### Try it
Please copy out the entries below exactly, beginning with the line that contains "Note down any" and ending with the line that contains "I'd like a transcript", and include nothing outside that span.

[Start of Attachment]

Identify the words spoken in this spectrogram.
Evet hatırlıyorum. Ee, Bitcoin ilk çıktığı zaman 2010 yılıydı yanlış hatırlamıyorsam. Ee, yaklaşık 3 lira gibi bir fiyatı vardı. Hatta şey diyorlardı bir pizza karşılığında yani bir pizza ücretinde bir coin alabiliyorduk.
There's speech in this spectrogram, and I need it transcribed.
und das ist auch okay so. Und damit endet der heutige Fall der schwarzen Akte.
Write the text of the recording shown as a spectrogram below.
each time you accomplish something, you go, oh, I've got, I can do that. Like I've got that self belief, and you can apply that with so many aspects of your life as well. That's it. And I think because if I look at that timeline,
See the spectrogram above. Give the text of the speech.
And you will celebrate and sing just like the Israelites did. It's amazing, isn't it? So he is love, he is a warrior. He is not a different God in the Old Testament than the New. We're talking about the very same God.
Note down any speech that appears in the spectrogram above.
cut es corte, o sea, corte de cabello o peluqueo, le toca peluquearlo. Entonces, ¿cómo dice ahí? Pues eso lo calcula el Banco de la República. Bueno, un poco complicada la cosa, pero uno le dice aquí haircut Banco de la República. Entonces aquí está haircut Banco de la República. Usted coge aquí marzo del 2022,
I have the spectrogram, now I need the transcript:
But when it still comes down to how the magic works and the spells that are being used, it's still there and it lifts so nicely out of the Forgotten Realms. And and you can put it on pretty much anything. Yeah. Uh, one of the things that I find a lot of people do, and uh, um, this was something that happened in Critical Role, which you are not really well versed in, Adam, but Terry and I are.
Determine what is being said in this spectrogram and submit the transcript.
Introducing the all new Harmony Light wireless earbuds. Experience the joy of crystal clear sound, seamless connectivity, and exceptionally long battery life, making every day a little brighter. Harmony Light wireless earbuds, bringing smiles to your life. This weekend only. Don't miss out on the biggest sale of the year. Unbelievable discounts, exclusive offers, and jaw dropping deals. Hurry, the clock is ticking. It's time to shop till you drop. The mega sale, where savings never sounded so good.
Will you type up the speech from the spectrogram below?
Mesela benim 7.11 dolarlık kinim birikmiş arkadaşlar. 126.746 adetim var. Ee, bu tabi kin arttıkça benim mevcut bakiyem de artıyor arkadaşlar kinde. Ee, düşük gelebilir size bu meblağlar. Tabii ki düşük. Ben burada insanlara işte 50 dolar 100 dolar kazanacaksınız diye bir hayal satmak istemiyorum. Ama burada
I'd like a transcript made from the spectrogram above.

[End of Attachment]
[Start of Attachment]

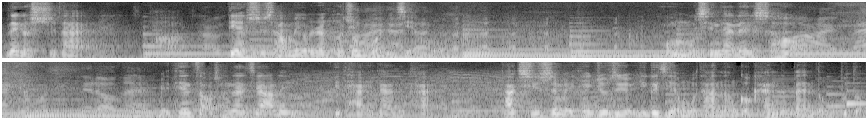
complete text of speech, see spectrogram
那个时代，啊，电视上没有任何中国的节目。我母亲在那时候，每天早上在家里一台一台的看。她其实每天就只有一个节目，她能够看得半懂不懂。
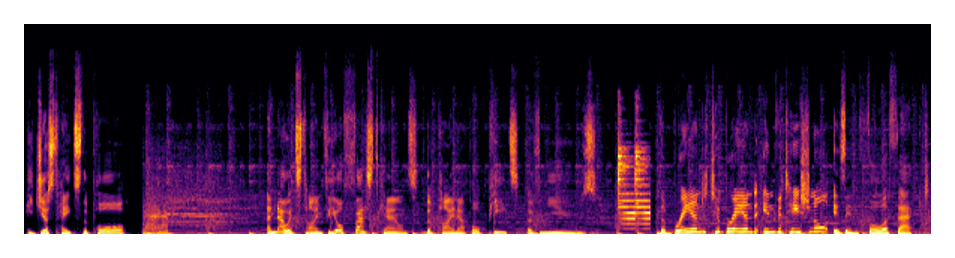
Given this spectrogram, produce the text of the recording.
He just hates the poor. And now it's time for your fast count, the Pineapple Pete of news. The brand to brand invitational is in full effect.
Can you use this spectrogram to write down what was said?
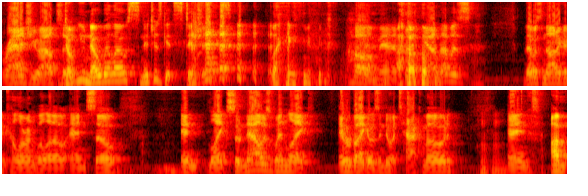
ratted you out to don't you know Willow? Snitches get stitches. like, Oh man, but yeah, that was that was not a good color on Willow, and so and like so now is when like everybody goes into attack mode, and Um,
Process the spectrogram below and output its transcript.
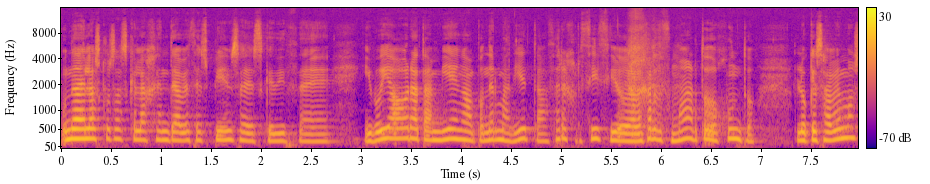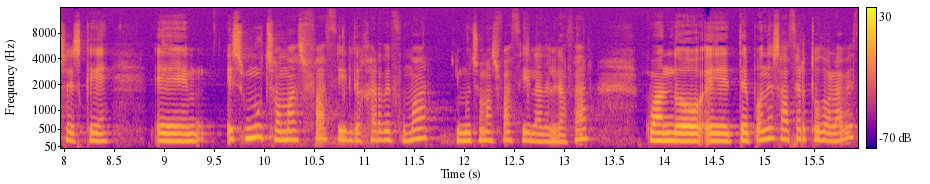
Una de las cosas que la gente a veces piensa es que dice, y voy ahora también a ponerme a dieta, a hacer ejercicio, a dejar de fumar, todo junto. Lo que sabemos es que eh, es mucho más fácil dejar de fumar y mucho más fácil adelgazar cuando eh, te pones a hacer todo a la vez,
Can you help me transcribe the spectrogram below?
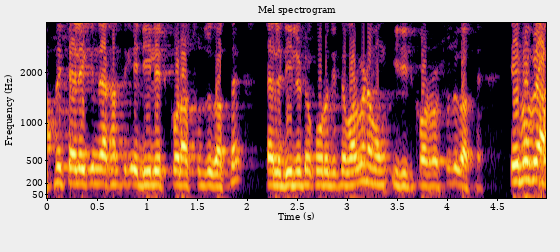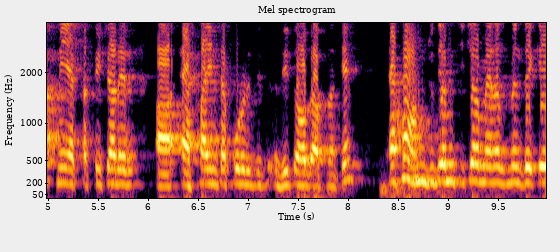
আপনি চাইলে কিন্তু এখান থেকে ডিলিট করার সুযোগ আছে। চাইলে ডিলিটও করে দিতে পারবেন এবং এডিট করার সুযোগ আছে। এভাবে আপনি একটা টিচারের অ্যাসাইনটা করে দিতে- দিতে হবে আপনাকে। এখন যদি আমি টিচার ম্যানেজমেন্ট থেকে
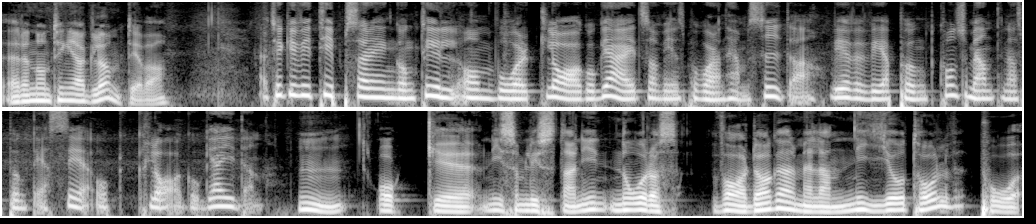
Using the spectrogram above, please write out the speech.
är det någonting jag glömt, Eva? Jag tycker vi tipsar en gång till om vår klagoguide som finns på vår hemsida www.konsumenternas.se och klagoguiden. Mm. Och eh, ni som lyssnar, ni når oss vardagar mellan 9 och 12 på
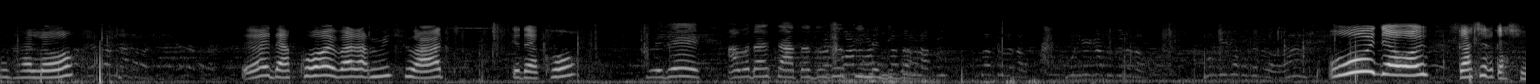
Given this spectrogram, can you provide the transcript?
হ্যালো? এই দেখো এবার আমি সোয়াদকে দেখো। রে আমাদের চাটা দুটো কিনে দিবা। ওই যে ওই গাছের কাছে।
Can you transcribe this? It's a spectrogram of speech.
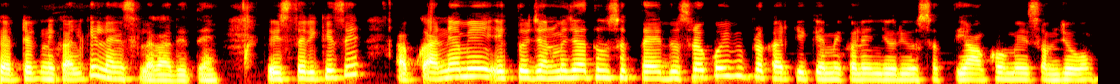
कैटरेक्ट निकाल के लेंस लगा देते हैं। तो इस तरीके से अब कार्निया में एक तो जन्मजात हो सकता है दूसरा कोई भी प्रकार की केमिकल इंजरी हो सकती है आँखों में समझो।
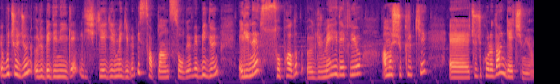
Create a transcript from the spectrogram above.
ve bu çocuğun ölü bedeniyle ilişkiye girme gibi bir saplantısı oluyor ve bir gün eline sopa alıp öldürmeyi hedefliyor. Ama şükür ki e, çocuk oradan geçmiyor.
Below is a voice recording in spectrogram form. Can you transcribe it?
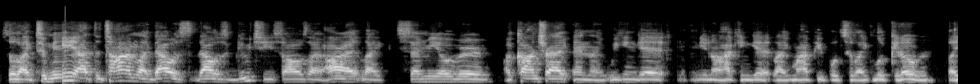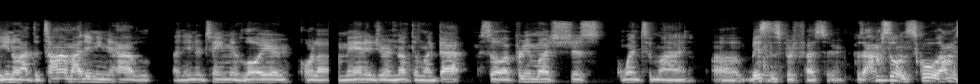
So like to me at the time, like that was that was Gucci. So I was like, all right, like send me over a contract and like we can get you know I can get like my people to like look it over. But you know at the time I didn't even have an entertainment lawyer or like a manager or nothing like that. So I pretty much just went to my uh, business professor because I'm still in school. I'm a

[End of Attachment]
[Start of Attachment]

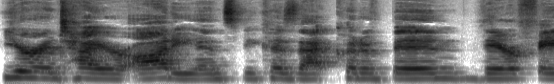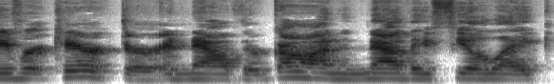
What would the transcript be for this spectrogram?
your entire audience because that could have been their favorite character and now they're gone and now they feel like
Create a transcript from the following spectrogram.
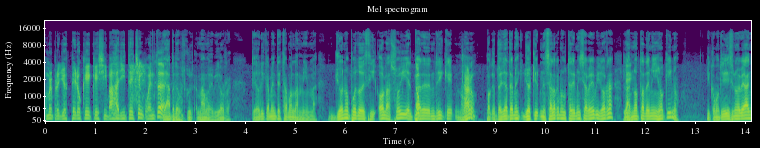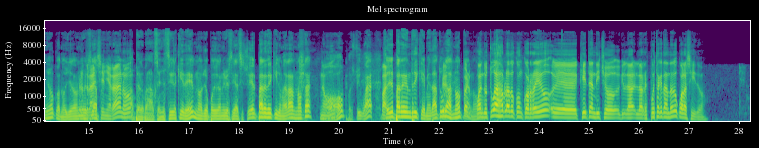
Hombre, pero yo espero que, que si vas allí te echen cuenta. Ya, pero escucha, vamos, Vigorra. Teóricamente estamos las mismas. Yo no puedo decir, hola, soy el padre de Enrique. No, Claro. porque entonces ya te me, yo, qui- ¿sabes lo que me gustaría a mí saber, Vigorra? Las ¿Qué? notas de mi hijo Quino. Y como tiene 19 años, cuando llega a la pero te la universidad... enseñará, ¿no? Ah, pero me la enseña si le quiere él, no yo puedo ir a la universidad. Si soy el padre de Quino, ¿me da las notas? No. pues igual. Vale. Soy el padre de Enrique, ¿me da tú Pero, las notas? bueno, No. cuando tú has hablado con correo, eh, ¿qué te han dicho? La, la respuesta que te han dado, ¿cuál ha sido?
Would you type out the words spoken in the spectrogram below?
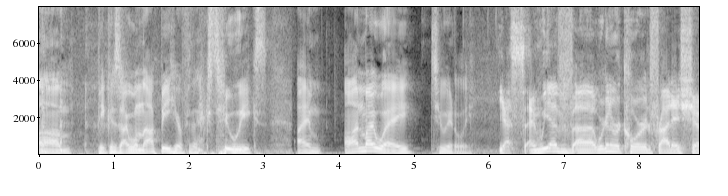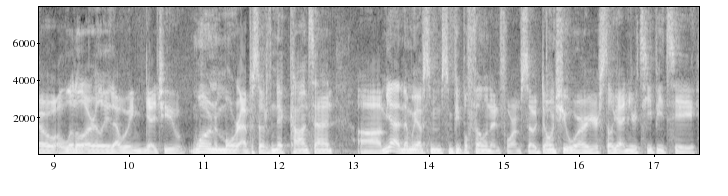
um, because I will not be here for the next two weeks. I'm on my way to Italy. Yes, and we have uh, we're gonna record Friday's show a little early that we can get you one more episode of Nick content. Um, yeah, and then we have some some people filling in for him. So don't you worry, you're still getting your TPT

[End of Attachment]

### Solution to this exercise
Note down any speech that appears in the spectrogram above.
cut es corte, o sea, corte de cabello o peluqueo, le toca peluquearlo. Entonces, ¿cómo dice ahí? Pues eso lo calcula el Banco de la República. Bueno, un poco complicada la cosa, pero uno le dice aquí haircut Banco de la República. Entonces aquí está haircut Banco de la República. Usted coge aquí marzo del 2022,
I have the spectrogram, now I need the transcript:
But when it still comes down to how the magic works and the spells that are being used, it's still there and it lifts so nicely out of the Forgotten Realms. And and you can put it on pretty much anything. Yeah. Uh, one of the things that I find a lot of people do, and uh, um, this was something that happened in Critical Role, which you are not really well versed in, Adam, but Terry and I are.
Determine what is being said in this spectrogram and submit the transcript.
Introducing the all new Harmony Light wireless earbuds. Experience the joy of crystal clear sound, seamless connectivity, and exceptionally long battery life, making every day a little brighter. Harmony Light wireless earbuds, bringing smiles to your life. This weekend only. Don't miss out on the biggest sale of the year. Unbelievable discounts, exclusive offers, and jaw dropping deals. Hurry, the clock is ticking. It's time to shop till you drop. The mega sale, where savings never sounded so good.
Will you type up the speech from the spectrogram below?
Mesela benim 7.11 dolarlık kinim birikmiş arkadaşlar. 126.746 adetim var. Ee, bu tabi kin arttıkça benim mevcut bakiyem de artıyor arkadaşlar kinde. Ee, düşük gelebilir size bu meblağlar. Tabii ki düşük. Ben burada insanlara işte 50 dolar 100 dolar kazanacaksınız diye bir hayal satmak istemiyorum. Ama burada
I'd like a transcript made from the spectrogram above.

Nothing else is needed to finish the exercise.